> **PROBLEM TO SOLVE**:
Your job is to give again, exactly and with no additions, the lines in the records below from the one with "The image is" through the one with "What was said", both included. Omit the pictures.

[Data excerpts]
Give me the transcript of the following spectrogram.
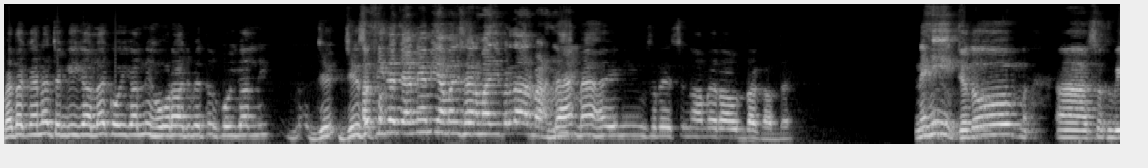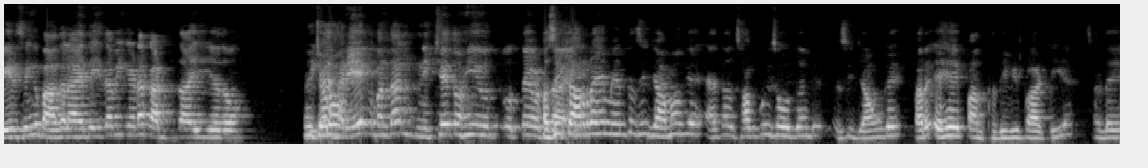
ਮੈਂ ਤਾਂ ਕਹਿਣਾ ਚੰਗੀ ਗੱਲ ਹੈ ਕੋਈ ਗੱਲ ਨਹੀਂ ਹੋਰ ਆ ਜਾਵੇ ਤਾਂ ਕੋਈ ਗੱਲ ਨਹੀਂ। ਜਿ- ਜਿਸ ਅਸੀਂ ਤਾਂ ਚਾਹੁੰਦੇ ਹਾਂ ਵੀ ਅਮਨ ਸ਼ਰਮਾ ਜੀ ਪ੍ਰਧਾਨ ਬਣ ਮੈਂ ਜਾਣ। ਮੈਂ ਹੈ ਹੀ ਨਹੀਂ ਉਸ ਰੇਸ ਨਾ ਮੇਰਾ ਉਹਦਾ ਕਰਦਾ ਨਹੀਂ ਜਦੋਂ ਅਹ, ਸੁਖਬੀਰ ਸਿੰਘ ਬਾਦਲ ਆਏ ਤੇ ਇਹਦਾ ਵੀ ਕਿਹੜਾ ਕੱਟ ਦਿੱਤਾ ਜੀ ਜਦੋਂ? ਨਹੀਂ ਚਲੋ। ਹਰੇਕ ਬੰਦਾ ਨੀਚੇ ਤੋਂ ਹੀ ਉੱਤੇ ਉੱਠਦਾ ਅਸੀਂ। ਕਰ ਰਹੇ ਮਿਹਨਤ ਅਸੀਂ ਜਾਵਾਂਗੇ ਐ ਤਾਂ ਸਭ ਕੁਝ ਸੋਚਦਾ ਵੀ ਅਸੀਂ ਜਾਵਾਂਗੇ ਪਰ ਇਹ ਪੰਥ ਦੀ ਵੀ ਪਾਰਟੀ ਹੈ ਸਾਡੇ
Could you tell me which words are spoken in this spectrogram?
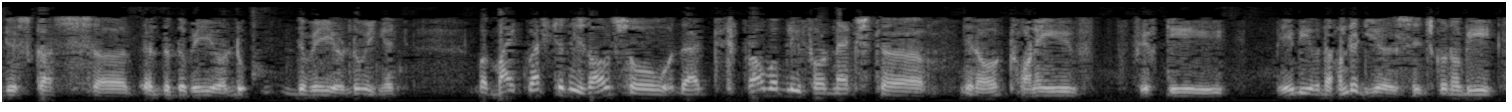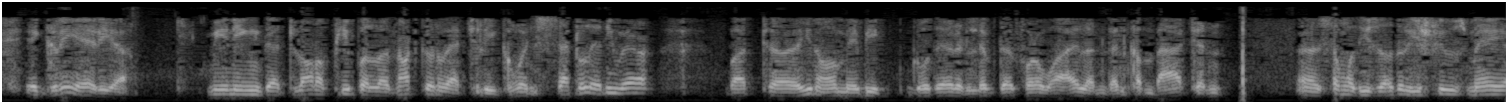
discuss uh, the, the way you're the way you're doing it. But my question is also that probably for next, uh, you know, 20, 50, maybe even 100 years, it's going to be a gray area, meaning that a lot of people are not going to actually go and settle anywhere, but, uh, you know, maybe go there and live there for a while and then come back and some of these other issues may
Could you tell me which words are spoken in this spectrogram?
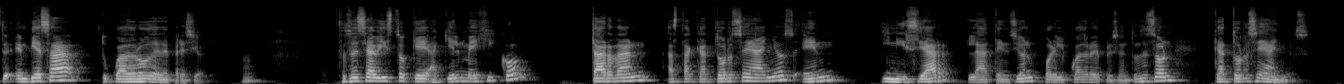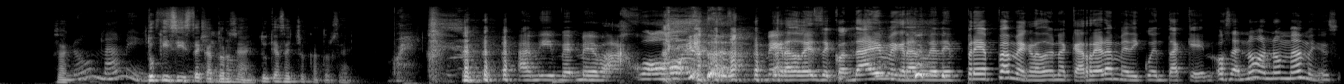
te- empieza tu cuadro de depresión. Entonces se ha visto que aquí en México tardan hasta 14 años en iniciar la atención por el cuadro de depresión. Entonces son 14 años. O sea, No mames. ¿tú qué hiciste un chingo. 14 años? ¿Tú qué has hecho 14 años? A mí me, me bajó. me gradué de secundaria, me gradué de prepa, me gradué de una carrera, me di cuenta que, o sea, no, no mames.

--

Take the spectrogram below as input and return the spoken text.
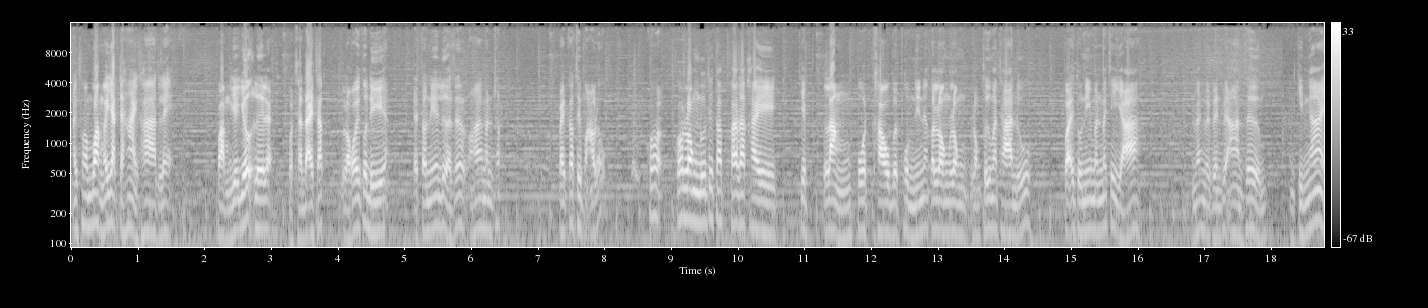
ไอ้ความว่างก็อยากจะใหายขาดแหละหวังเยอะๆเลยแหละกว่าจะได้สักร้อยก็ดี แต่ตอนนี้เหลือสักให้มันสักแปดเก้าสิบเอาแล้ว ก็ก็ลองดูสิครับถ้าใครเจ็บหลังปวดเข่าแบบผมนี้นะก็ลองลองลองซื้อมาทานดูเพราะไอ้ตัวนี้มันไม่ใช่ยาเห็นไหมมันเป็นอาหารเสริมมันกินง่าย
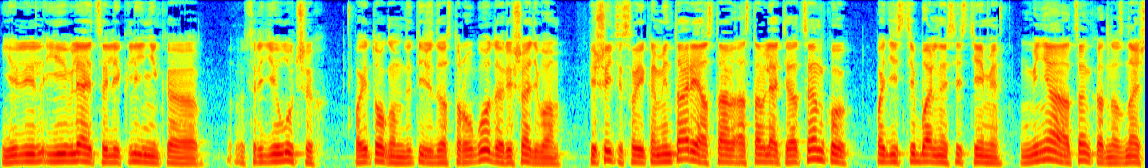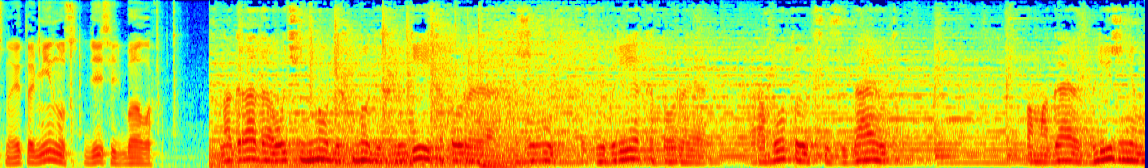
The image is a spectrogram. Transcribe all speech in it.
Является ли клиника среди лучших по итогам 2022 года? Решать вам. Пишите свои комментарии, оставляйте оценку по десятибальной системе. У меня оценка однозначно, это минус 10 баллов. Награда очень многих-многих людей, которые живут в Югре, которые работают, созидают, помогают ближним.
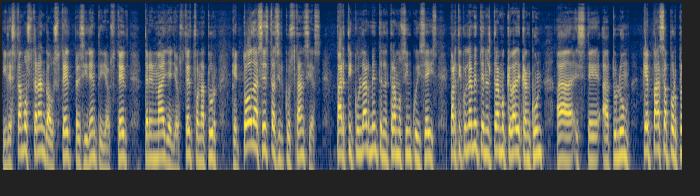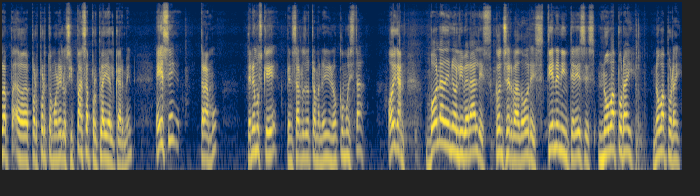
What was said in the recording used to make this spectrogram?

> **ANSWER TO THIS PROBLEM**:
The image is a spectrogram. Transcribe all speech in it.
Является ли клиника среди лучших по итогам 2022 года? Решать вам. Пишите свои комментарии, оставляйте оценку по десятибальной системе. У меня оценка однозначно, это минус 10 баллов. Награда очень многих-многих людей, которые живут в Югре, которые работают, созидают, помогают ближним.
What was said in the recording used to make this spectrogram?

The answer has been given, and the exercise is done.